Every line from the one with "This spectrogram shows" to the end of the listing, and nothing else, is to be printed exactly; please leave the pictures out.

BEGIN Information shown

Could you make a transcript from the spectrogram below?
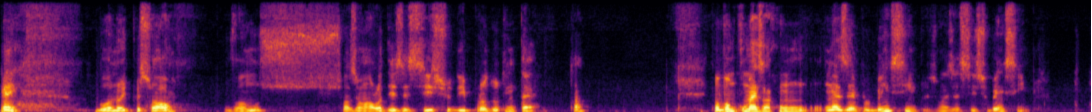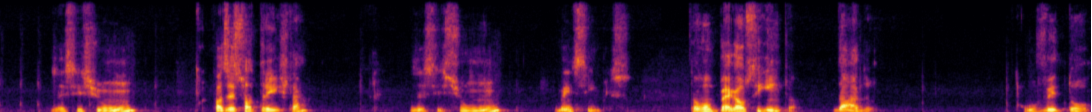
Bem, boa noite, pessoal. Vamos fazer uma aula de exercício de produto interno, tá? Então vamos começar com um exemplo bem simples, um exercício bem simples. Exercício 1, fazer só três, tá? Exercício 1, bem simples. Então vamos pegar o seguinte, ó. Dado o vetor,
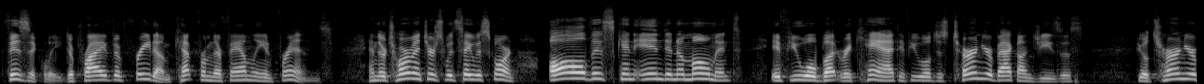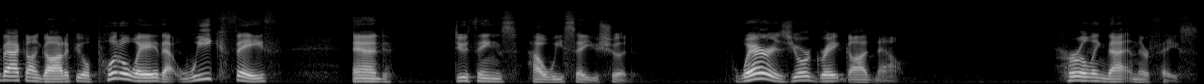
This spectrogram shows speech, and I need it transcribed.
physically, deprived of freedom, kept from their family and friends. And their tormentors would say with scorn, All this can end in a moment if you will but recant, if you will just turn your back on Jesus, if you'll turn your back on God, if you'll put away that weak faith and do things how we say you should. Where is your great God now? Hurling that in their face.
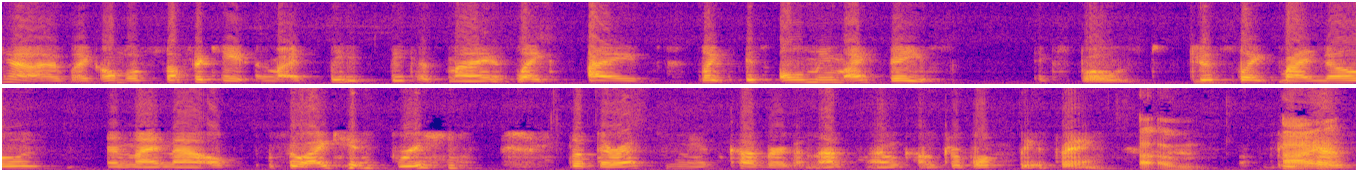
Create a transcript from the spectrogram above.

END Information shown

(Response to the task)
This spectrogram shows speech, and I need it transcribed.
physically, deprived of freedom, kept from their family and friends. And their tormentors would say with scorn, All this can end in a moment if you will but recant, if you will just turn your back on Jesus, if you'll turn your back on God, if you'll put away that weak faith and do things how we say you should. Where is your great God now? Hurling that in their face.
Create a transcript from the spectrogram above.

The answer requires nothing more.